THE TASK:
Those lines of the records that contain "words" are to be located and copied.

Segment Start: RECORDS FOR THIS TASK

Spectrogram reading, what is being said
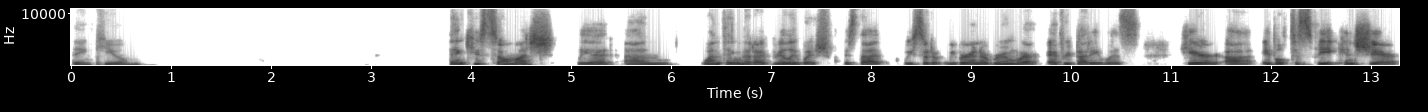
Thank you. Thank you so much, Liat. Um, one thing that I really wish is that we sort of, we were in a room where everybody was here uh, able to speak and share.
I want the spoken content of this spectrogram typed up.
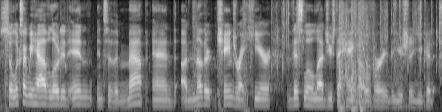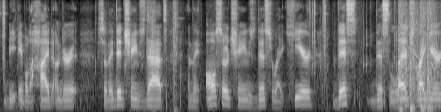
So looks like we have loaded in into the map and another change right here. This little ledge used to hang over the usually you could be able to hide under it. So they did change that and they also changed this right here. This this ledge right here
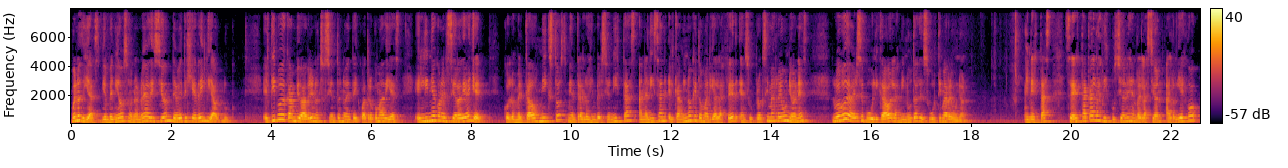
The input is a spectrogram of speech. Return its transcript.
Buenos días, bienvenidos a una nueva edición de BTG Daily Outlook. El tipo de cambio abre en 894,10 en línea con el cierre de ayer, con los mercados mixtos mientras los inversionistas analizan el camino que tomaría la Fed en sus próximas reuniones luego de haberse publicado las minutas de su última reunión. En estas se destacan las discusiones en relación al riesgo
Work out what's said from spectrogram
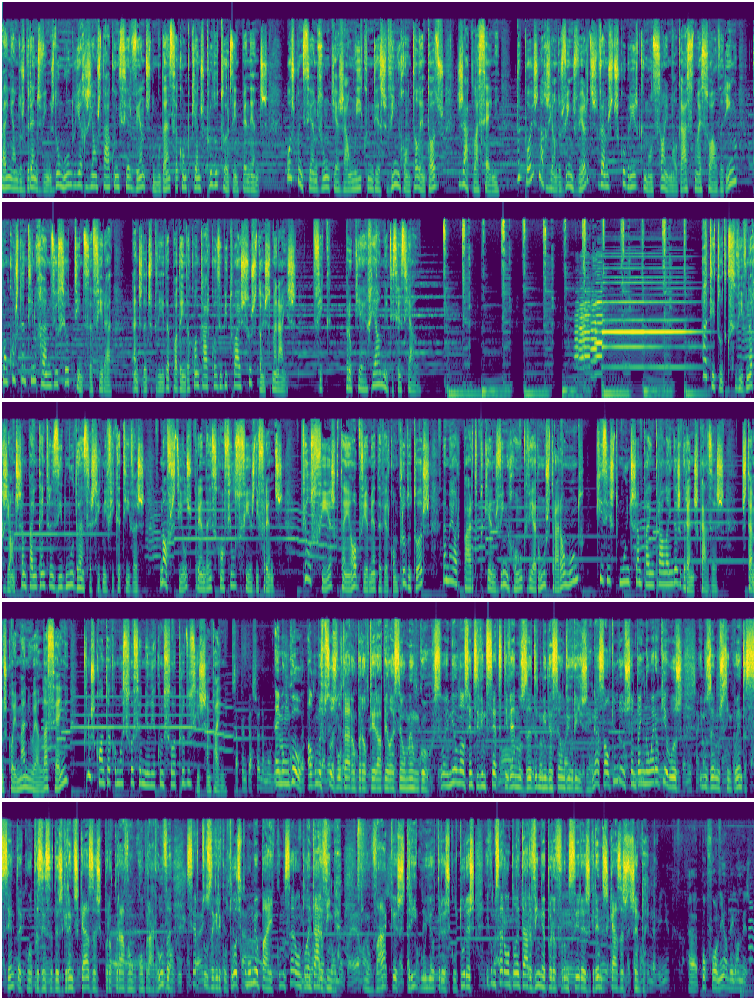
Champanhe é um dos grandes vinhos do mundo e a região está a conhecer ventos de mudança com pequenos produtores independentes. Hoje conhecemos um que é já um ícone desses vinhos talentosos, Jacques Lassaigne. Depois, na região dos vinhos verdes, vamos descobrir que Monção e Malgaço não é só Alvarinho, com Constantino Ramos e o seu Tinto Safira. Antes da despedida, pode ainda contar com as habituais sugestões semanais. Fique para o que é realmente essencial. Atitude que se vive na região de Champagne tem trazido mudanças significativas. Novos estilos prendem-se com filosofias diferentes. Filosofias que têm obviamente a ver com produtores, a maior parte pequenos vinho-rom que vieram mostrar ao mundo que existe muito champanhe para além das grandes casas. Estamos com Emmanuel Lassaigne, que nos conta como a sua família começou a produzir champanhe. Em Mongo, algumas pessoas lutaram para obter a apelação Mongo. Só em 1927 tivemos a denominação de origem. Nessa altura, o champanhe não era o que é hoje. E nos anos 50, 60, com a presença das grandes casas que procuravam comprar uva, certos agricultores, como o meu pai, começaram a plantar vinha. Tinham vacas, trigo e outras culturas e começaram a plantar vinha para fornecer as grandes casas de champanhe. Pour fournir des grandes maisons.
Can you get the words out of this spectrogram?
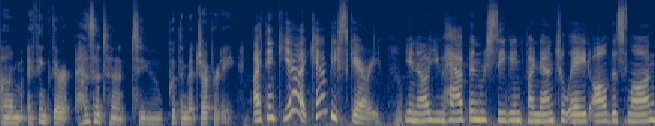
um, I think they're hesitant to put them at jeopardy. I think, yeah, it can be scary. You know, you have been receiving financial aid all this long,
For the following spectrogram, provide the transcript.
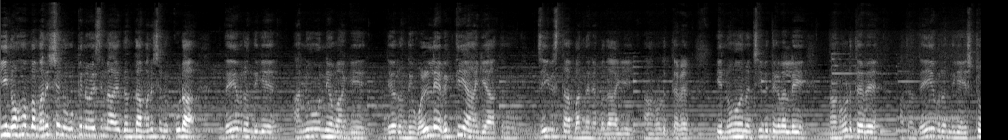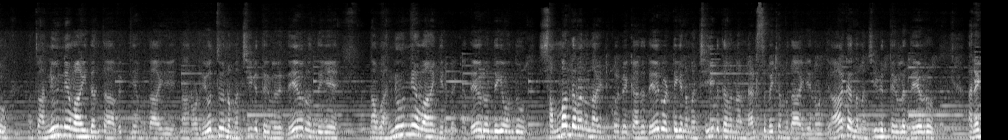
ಈ ನೋಹಂಬ ಮನುಷ್ಯನು ಉಪ್ಪಿನ ವಯಸ್ಸಿನ ಮನುಷ್ಯನು ಕೂಡ ದೇವರೊಂದಿಗೆ ಅನ್ಯೋನ್ಯವಾಗಿ ದೇವರೊಂದಿಗೆ ಒಳ್ಳೆಯ ವ್ಯಕ್ತಿಯಾಗಿ ಆತನು ಜೀವಿಸ್ತಾ ಬಂದನೆಂಬುದಾಗಿ ನಾವು ನೋಡುತ್ತೇವೆ. ಈ ನೋವನ್ನು ಜೀವಿತಗಳಲ್ಲಿ ನಾವು ನೋಡುತ್ತೇವೆ, ಆತನ ದೇವರೊಂದಿಗೆ ಎಷ್ಟು ಮತ್ತು ಅನ್ಯೂನ್ಯವಾಗಿದ್ದಂತಹ ವ್ಯಕ್ತಿ ಎಂಬುದಾಗಿ ನಾವು ನೋಡಿದ್ವಿ ಇವತ್ತು ನಮ್ಮ ಜೀವಿತಗಳಲ್ಲಿ ದೇವರೊಂದಿಗೆ ನಾವು ಅನ್ಯೋನ್ಯವಾಗಿರ್ಬೇಕು. ದೇವರೊಂದಿಗೆ ಒಂದು ಸಂಬಂಧವನ್ನು ನಾವು ಇಟ್ಟುಕೊಳ್ಬೇಕಾದ ದೇವರೊಟ್ಟಿಗೆ ನಮ್ಮ ಜೀವಿತವನ್ನು ನಡೆಸಬೇಕೆಂಬುದಾಗಿ ನೋಡ್ತೀವಿ. ಆಗ ನಮ್ಮ ಜೀವಿತಗಳಲ್ಲಿ ದೇವರು ಅನೇಕ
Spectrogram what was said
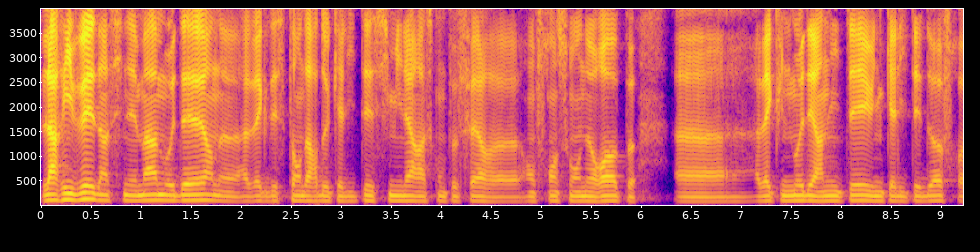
l'arrivée d'un cinéma moderne avec des standards de qualité similaires à ce qu'on peut faire euh, en France ou en Europe, avec une modernité, une qualité d'offre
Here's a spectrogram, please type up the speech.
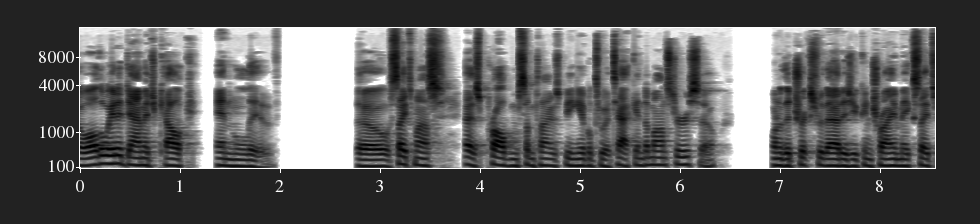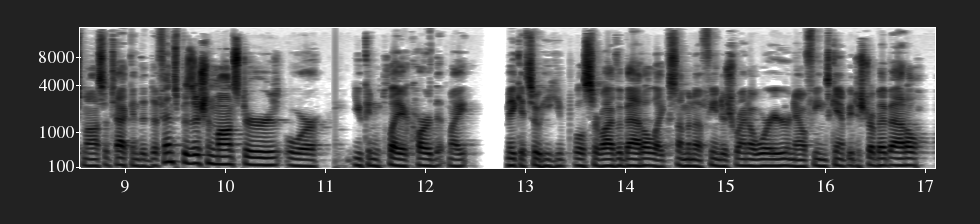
go all the way to damage calc, and live. So Seitsemas has problems sometimes being able to attack into monsters. So one of the tricks for that is you can try and make Seitsemas attack into defense position monsters, or you can play a card that might make it so he will survive a battle, like summon a Fiendish Rhino Warrior. Now Fiends can't be destroyed by battle.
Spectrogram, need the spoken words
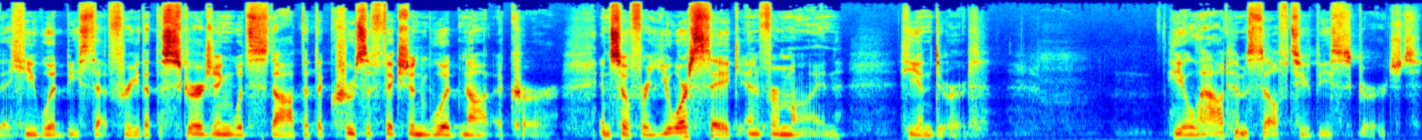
that he would be set free, that the scourging would stop, that the crucifixion would not occur. And so, for your sake and for mine, he endured he allowed himself to be scourged.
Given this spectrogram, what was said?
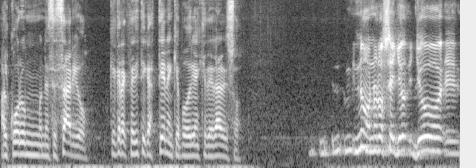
al quórum necesario? ¿Qué características tienen que podrían generar eso? No, no lo sé. Yo, yo eh,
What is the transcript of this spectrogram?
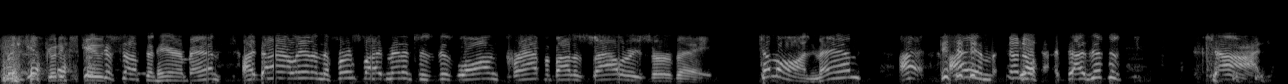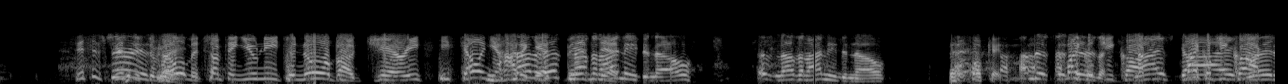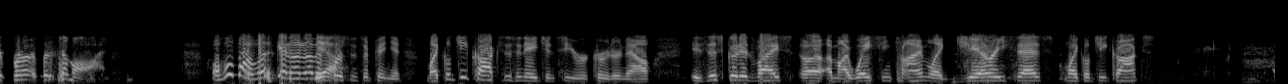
Good excuse. Think of something here, man. I dial in, and the first five minutes is this long crap about a salary survey. Come on, man. I This I am. no, no. uh, This is God. This is business development, something you need to know about, Jerry. He's telling you how None to get there's business. nothing I need to know. There's nothing I need to know. Okay. I'm just Michael G. Cox. Nice guy, Michael G. Cox. great but come on. Oh, hold on. Let's get another Yeah. person's opinion. Michael G. Cox is an agency recruiter now. Is this good advice? Uh, am I wasting time, like Jerry says? Michael G. Cox.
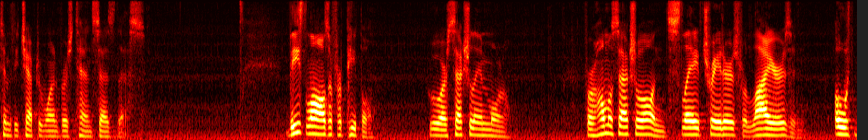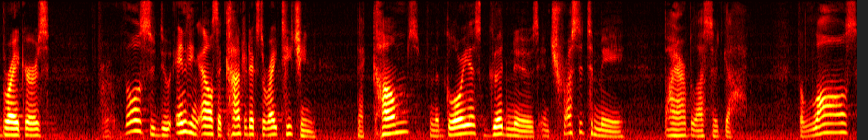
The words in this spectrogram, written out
Timothy chapter 1, verse 10 says this. These laws are for people who are sexually immoral, for homosexual and slave traders, for liars and oath breakers, for those who do anything else that contradicts the right teaching that comes from the glorious good news entrusted to me by our blessed God. The laws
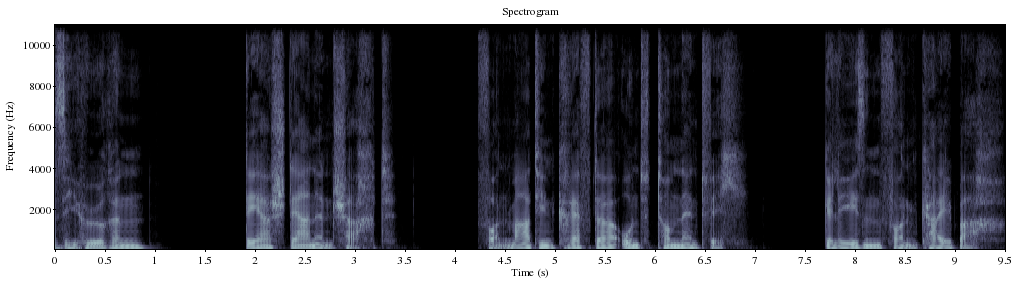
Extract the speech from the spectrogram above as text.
Sie hören Der Sternenschacht von Martin Kräfter und Tom Nentwich. Gelesen von Kai Bach.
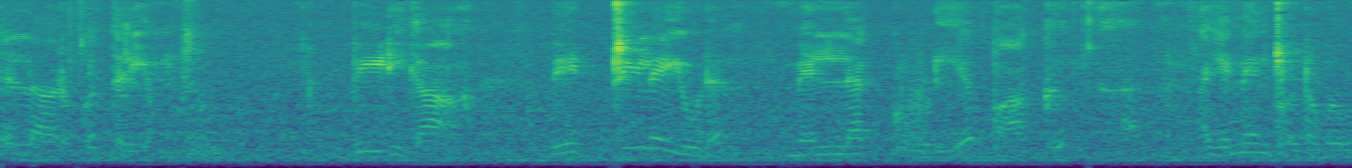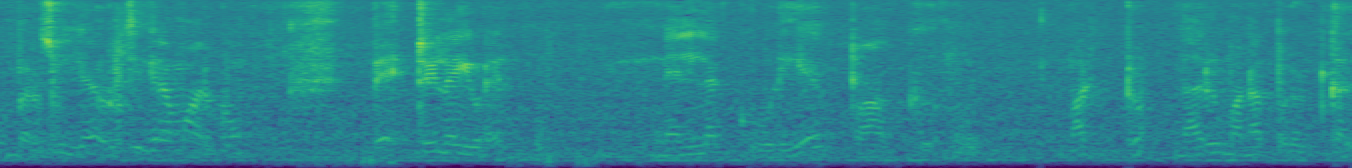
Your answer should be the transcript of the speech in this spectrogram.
எல்லாருக்கும் தெரியும். வீடிகா வெற்றிலையுடன் மெல்லக்கூடிய பாக்கு என்னன்னு சொல்றோம் ரொம்ப ருசிகரமா இருக்கும். வெற்றிலையுடன் மெல்லக்கூடிய பாக்கு மற்றும் நறுமண பொருட்கள்.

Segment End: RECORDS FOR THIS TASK

EXERCISE RESULT:
Can you get the words out of this spectrogram?
Spectrogram, need the spoken words
The words in this spectrogram, written out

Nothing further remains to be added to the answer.